# WHAT THE EXERCISE ASKS:
Across all the records, filter for lines with the word "order" and copy them.

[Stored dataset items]
----------

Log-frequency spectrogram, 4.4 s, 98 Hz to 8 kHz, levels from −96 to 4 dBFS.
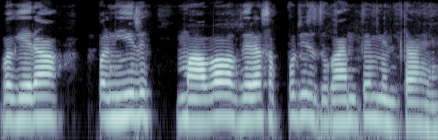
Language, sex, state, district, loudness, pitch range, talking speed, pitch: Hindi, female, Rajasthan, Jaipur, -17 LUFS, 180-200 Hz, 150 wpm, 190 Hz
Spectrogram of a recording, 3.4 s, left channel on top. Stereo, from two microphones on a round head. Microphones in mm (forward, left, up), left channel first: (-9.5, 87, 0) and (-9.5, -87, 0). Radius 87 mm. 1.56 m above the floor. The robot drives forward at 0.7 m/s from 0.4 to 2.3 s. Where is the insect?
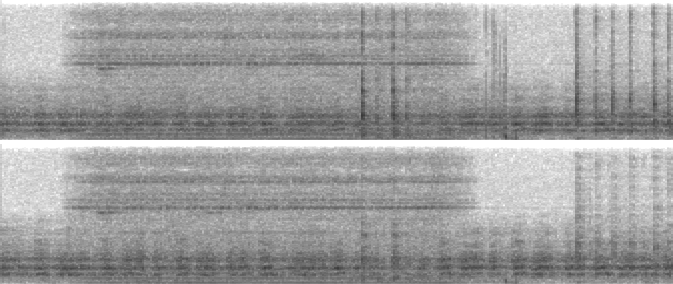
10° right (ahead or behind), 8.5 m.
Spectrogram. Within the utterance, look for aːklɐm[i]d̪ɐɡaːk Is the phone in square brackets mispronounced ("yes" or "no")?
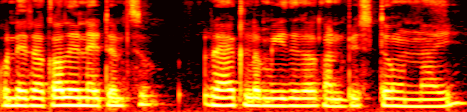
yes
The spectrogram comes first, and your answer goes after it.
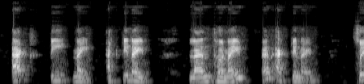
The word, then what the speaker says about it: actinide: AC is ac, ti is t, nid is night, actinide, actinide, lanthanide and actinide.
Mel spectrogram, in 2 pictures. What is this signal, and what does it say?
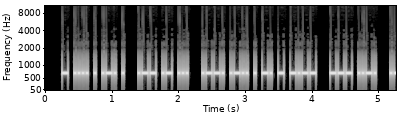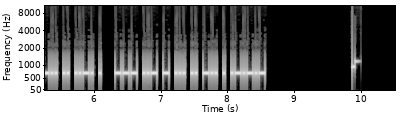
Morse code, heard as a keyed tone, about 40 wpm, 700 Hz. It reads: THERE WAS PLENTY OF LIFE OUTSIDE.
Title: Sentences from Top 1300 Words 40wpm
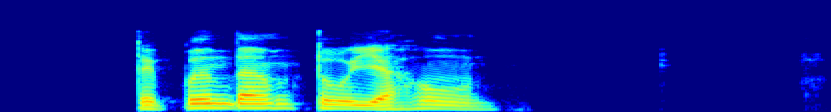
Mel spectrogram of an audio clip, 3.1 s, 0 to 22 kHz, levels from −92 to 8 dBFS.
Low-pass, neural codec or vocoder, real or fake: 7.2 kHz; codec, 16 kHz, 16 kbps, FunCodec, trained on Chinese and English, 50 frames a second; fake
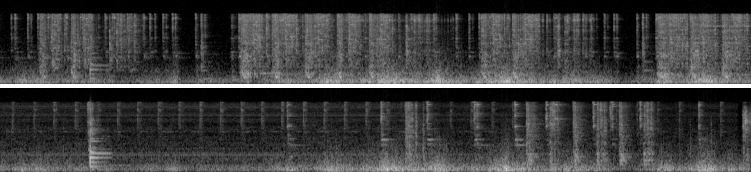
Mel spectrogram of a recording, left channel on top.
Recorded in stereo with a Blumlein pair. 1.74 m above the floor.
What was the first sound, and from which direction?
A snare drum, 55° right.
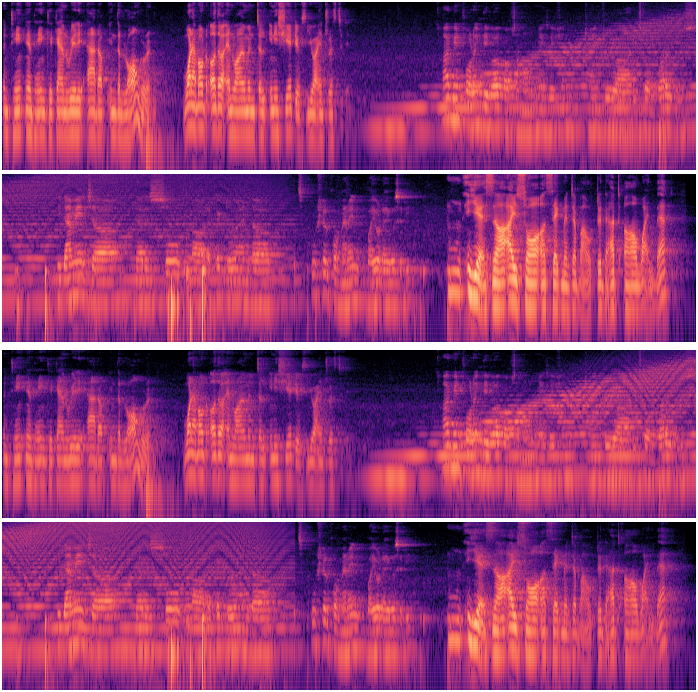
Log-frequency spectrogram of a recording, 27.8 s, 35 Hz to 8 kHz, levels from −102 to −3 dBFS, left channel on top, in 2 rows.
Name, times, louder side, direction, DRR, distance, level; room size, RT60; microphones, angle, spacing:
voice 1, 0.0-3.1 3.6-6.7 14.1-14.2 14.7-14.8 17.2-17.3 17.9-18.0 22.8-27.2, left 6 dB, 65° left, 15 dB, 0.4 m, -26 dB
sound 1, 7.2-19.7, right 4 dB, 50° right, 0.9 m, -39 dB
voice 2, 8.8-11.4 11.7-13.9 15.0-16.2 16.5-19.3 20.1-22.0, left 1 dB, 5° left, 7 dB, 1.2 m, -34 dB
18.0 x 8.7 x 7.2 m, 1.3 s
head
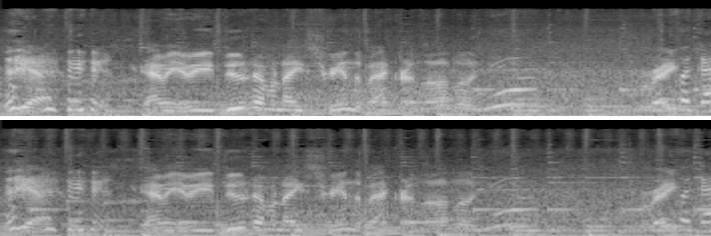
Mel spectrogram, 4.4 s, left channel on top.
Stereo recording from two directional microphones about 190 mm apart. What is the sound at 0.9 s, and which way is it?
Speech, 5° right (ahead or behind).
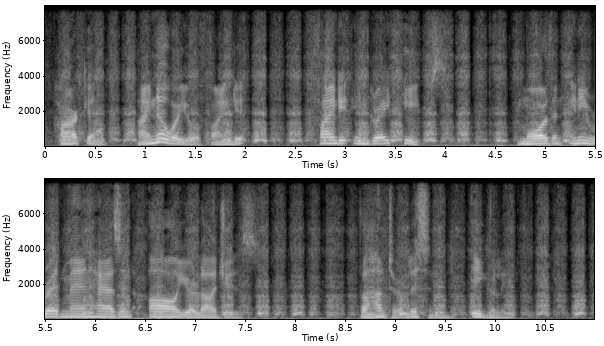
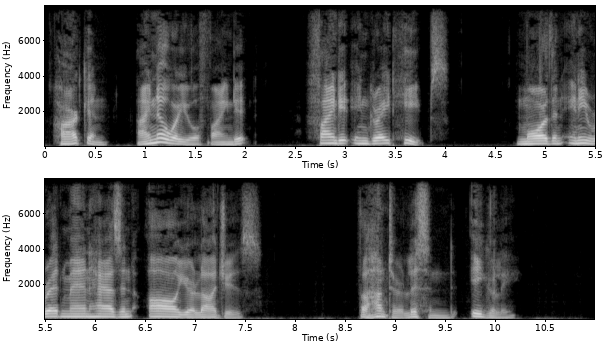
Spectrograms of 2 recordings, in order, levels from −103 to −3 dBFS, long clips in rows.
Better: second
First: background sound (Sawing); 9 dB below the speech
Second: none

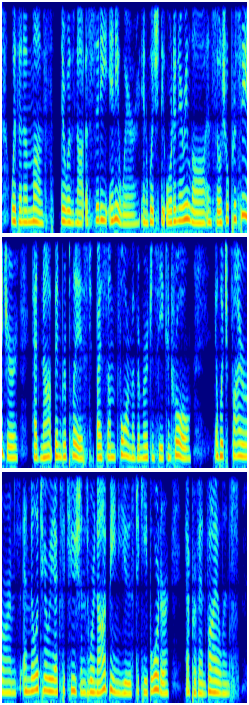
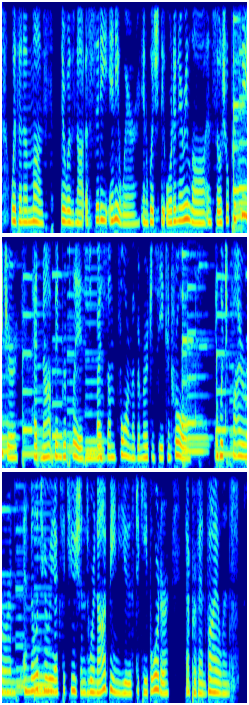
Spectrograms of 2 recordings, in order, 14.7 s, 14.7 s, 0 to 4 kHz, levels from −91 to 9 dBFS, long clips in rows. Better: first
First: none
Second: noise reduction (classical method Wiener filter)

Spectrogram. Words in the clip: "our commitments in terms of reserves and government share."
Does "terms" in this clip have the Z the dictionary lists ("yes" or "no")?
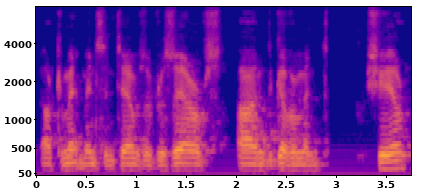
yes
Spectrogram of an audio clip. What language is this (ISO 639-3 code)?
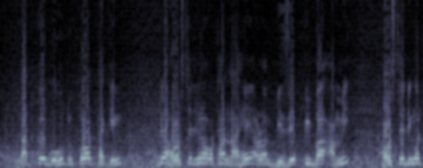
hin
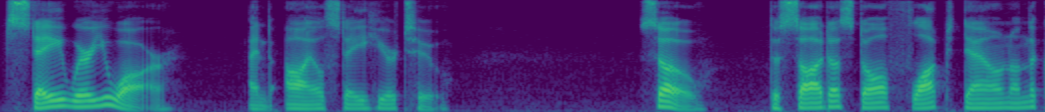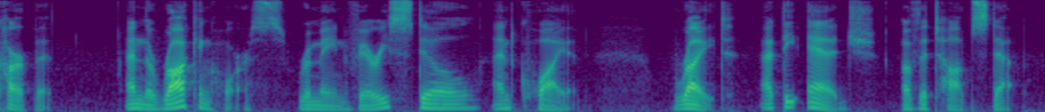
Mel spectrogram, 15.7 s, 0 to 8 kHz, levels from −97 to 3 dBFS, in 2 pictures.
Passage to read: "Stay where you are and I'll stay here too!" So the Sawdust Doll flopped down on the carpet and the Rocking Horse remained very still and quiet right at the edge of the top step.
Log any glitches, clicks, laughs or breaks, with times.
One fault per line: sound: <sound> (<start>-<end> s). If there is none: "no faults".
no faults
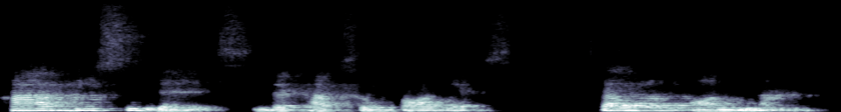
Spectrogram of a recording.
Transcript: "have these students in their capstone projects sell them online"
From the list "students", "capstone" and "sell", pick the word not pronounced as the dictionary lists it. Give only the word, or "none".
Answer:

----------

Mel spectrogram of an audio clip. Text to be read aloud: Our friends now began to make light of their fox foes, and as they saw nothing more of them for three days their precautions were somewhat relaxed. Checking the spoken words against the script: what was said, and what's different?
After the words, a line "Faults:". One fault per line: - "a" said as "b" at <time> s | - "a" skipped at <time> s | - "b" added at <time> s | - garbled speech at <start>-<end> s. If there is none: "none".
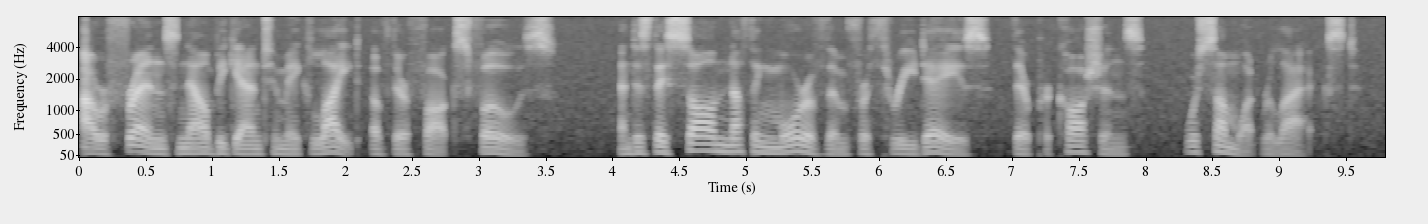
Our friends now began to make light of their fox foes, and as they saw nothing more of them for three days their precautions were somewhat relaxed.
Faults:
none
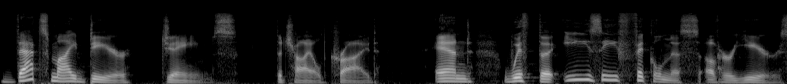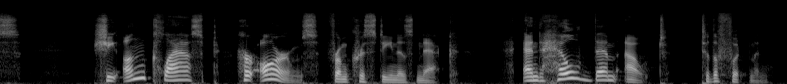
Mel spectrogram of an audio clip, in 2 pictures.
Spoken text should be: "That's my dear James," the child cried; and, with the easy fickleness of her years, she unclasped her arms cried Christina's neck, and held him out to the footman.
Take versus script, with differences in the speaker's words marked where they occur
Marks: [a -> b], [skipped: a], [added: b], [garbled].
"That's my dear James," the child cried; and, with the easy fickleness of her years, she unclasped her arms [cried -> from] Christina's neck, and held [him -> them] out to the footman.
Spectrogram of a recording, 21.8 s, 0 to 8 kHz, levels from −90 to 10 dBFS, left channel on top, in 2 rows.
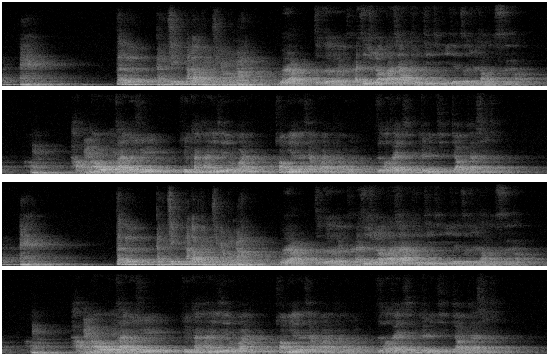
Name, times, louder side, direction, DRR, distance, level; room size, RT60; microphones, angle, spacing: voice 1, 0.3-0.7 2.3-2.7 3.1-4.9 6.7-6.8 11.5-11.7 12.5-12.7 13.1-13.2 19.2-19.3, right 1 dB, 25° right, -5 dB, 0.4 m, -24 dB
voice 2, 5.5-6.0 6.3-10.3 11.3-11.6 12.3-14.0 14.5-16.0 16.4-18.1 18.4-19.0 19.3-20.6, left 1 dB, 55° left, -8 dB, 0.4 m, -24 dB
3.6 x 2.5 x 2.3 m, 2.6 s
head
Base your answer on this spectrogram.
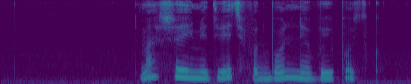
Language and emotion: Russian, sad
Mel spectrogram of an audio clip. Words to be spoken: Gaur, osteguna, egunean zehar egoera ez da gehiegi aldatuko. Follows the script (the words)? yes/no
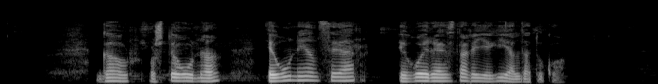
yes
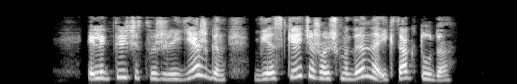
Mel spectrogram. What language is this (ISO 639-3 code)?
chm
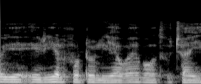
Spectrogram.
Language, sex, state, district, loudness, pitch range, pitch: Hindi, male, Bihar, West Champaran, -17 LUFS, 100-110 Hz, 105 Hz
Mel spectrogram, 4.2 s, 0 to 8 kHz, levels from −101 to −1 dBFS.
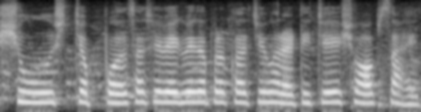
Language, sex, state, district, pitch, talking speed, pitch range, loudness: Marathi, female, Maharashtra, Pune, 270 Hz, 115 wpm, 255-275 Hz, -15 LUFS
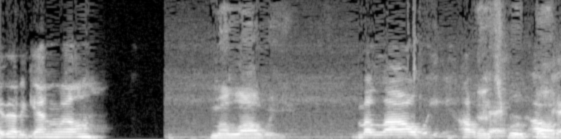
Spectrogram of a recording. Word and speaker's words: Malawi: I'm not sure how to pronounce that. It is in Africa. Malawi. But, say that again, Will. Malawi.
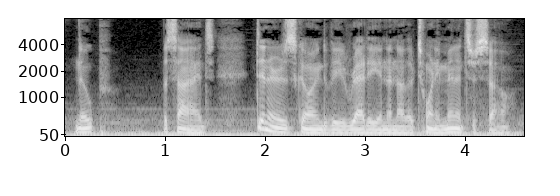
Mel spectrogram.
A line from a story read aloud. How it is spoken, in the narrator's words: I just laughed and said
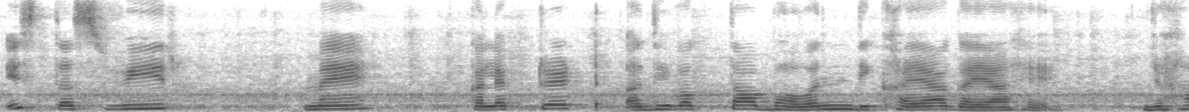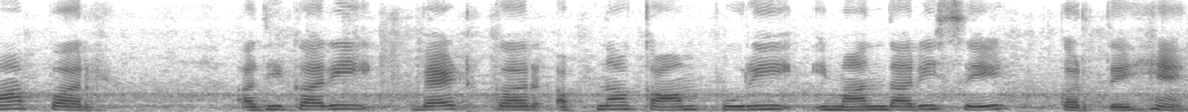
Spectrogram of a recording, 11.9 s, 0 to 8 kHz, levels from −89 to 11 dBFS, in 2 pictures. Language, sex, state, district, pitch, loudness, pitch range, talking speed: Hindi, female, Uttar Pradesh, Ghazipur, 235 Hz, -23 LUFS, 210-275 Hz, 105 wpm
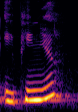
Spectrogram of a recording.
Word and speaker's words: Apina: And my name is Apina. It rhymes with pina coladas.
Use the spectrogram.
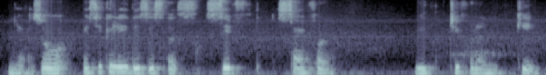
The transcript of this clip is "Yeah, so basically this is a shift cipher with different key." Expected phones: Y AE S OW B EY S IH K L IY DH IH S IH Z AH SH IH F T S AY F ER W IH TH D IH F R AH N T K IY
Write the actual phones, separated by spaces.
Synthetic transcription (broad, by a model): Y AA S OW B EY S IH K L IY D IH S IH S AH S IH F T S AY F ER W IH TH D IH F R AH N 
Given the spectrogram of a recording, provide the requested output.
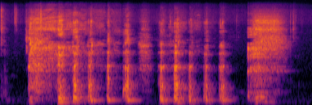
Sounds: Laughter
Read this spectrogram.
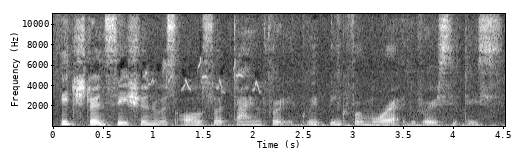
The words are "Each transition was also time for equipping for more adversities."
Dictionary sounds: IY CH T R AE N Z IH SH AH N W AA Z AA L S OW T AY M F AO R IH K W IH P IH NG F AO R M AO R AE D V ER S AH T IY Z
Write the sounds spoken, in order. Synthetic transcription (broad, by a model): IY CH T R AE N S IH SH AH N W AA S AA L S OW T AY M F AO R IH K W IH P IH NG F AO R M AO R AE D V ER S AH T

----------

# WRITTEN RESPONSE:
Spectrograms of 2 recordings, in order, levels from −103 to −3 dBFS, long clips in rows.
Spectrograms of 2 recordings, in order, 14.7 s, 14.7 s, 0 to 4 kHz, levels from −91 to 9 dBFS, long clips in rows. Better: first
Write the sounds spoken, in order. Synthetic transcription (broad, by a model): IY CH T R AE N S IH SH AH N W AA S AA L S OW T AY M F AO R IH K W IH P IH NG F AO R M AO R AE D V ER S AH T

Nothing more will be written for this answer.